In this Section
250511 An innovative, systems-based conceptual framework of physician cancer screening decision-making
Tuesday, November 1, 2011
Background: Although evidence-based screening guidelines for different types of cancer have been developed, screening rates continue to be suboptimal, particularly among vulnerable populations. While a host of individual and community factors impact cancer screening, a physician's recommendation and follow-up are key drivers of individuals' receipt of guideline-concordant screening services. Yet, a comprehensive, systems-based model of physician cancer screening decision-making is lacking. Objectives: 1) To systematically review the literature on physician cancer screening decision-making; and 2) to propose an innovative, systems-based framework of physician cancer screening decisions. Methods: We conducted a systematic literature review of physician practice patterns using PubMed and other databases; reviewed behavioral prediction theoretical models; and developed a comprehensive conceptual framework of physician behaviors. Results: Studies of physicians' screening practices have documented that large proportions of physicians do not deliver screening services consistent with national guidelines and that variations exist in the quality of care contingent on physician and practice characteristics. Our proposed framework of physician cancer screening decision-making is based on the reasoned action approach, a family of behavioral prediction models including: Theory of Reasoned Action, Theory of Planned Behavior, and Integrative Model. We propose that physician screening intentions (i.e. decisions) would be predicted proximally by their attitudes toward screening, beliefs about norms related to screening (e.g., from other physicians in their practice), and feelings of control over making successful screening recommendations, which in turn would be impacted more distally by such factors as physicians' perceived barriers to and benefits of screening, as well as patients' beliefs and attitudes about screening. Moderators impacting those proximal and distal mediators include physician characteristics (training, specialty, demographics), practice characteristics and support systems (e.g. electronic health records, reminders), and the community context (community attitudes, economic factors, health care resources). Conclusion: While recent reviews have emphasized the importance of distal mediators, practice-level, and community-level factors in determining physician behaviors, a comprehensive framework for articulating those associations has not been put forward. We developed a framework of physician screening behavior that is systems-based, grounded in the reasoned action approach, and supported by the empirical evidence. The reasoned action approach has broad support in the literature, with meta-analyses demonstrating that it is able to account for 50-60% of behavioral decision-making variance on average. Our framework can guide health services research and be used to identify, develop, and evaluate physician and patient interventions to promote cancer screening and reduce cancer morbidity and mortality.

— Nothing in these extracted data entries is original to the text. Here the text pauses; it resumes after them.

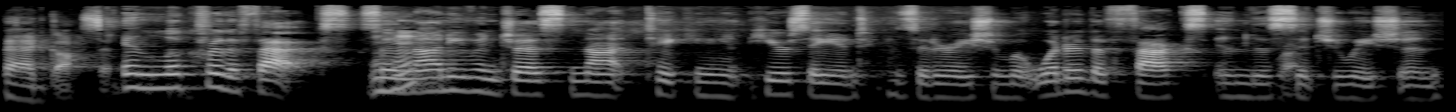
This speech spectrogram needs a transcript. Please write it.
bad gossip. and look for the facts. So Mm-hmm. not even just not taking hearsay into consideration, but what are the facts in this situation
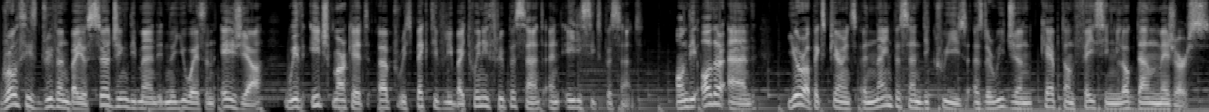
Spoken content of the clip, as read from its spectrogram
Growth is driven by a surging demand in the US and Asia, with each market up respectively by 23% and 86%. On the other hand, Europe experienced a 9% decrease as the region kept on facing lockdown measures.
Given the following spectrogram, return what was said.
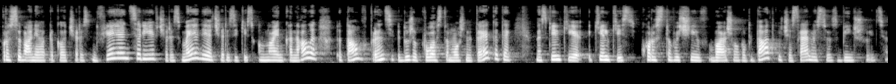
просування, наприклад, через інфлюенсерів, через медіа, через якісь онлайн-канали, то там, в принципі, дуже просто можна трекати, наскільки кількість користувачів вашого додатку чи сервісу збільшується.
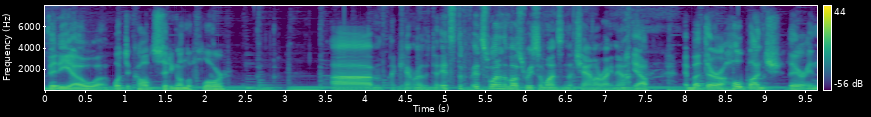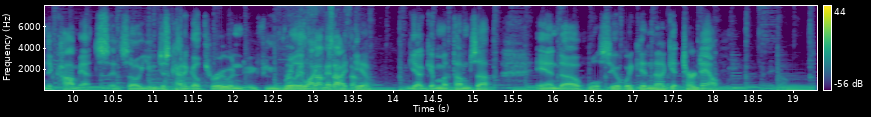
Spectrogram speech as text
video. What's it called? Sitting on the floor. Um, I can't remember the. T- it's the. It's one of the most recent ones in the channel right now. Yeah. But there are a whole bunch there in the comments. And so you can just kind of go through and if you really can like that up them. idea, yeah, give them a thumbs up and uh, we'll see what we can uh, get turned out. There you go.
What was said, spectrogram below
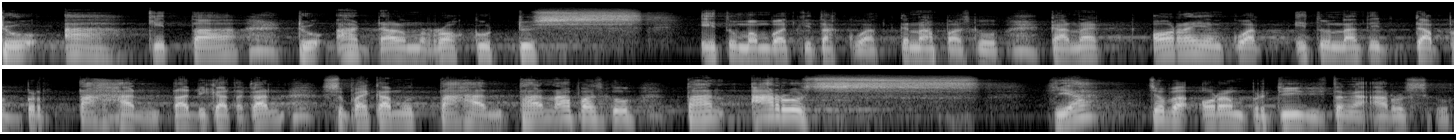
doa kita, doa dalam roh kudus. Itu membuat kita kuat. Kenapa? Karena orang yang kuat itu nanti dapat bertahan. Tadi katakan supaya kamu tahan. Tahan apa? Tahan arus. Ya, coba orang berdiri di tengah arusku.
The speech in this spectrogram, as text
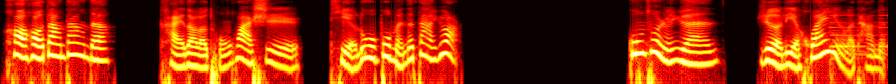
浩浩荡荡的开到了童话市铁路部门的大院儿。工作人员热烈欢迎了他们，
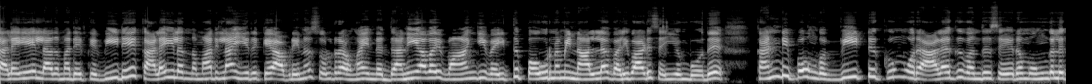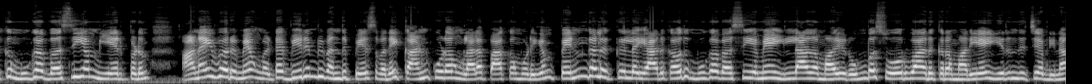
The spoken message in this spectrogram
கலையே இல்லாத மாதிரி இருக்குது வீடே கலையில் இந்த மாதிரிலாம் இருக்கே அப்படின்னு சொல்கிறவங்க இந்த தனியாவை வாங்கி வைத்து பௌர்ணமி நாளில் வழிபாடு செய்யும்போது கண்டிப்பாக உங்கள் வீட்டுக்கும் ஒரு அழகு வந்து சேரும். உங்களுக்கு முக வசியம் ஏற்படும். அனைவருமே உங்கள்கிட்ட விரும்பி வந்து பேசுவதை கண் கூட உங்களால் பார்க்க முடியும். பெண்களுக்கு இல்லை யாருக்காவது முக வசியமே இல்லாத மாதிரி ரொம்ப சோர்வாக இருக்கிற மாதிரியே இருந்துச்சு அப்படின்னா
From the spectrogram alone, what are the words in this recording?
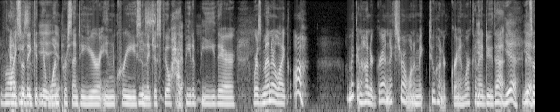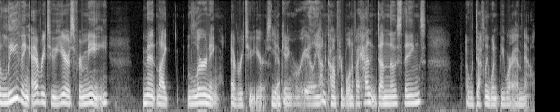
Right, And so yes, they get yeah, their yeah. one a year increase, and they just feel Yeah. happy to be there. Whereas men are like, oh, I'm making a hundred grand next year. I want to make two hundred grand. Where can I do that? yeah, yeah. And so leaving every two years for me meant like learning every two years Yeah. and getting really uncomfortable. And if I hadn't done those things, I would definitely wouldn't be where I am now.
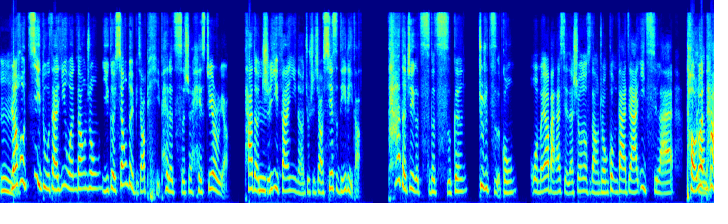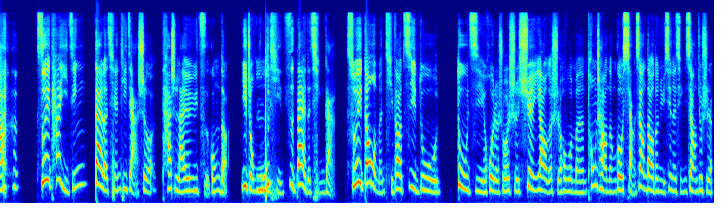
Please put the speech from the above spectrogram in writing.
嗯，然后嫉妒在英文当中一个相对比较匹配的词是 hysteria，它的直译翻译呢就是叫歇斯底里的。它的这个词的词根就是子宫，我们要把它写在 show notes 当中，供大家一起来讨论它。所以它已经带了前提假设，它是来源于子宫的一种母体自带的情感。所以当我们提到嫉妒、妒忌或者说是炫耀的时候，我们通常能够想象到的女性的形象就是。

Learning Areas:Planning of health education strategies, interventions, and programs
Public health or related research
Social and behavioral sciences
Systems thinking models (conceptual and theoretical models), applications related to public health
Keywords: Cancer Screening, Physicians
Presenting author's disclosure statement:
Qualified on the content I am responsible for because: I am health services researcher with many years experience in the field of cancer control.
I agree to comply with the American Public Health Association Conflict of Interest and Commercial Support Guidelines, and to disclose to the participants any off-label or experimental uses of a commercial product or service discussed in my presentation.
See more of: Medical Care Section Poster Session #6: Provider Decisions and Procedures
See more of: Medical Care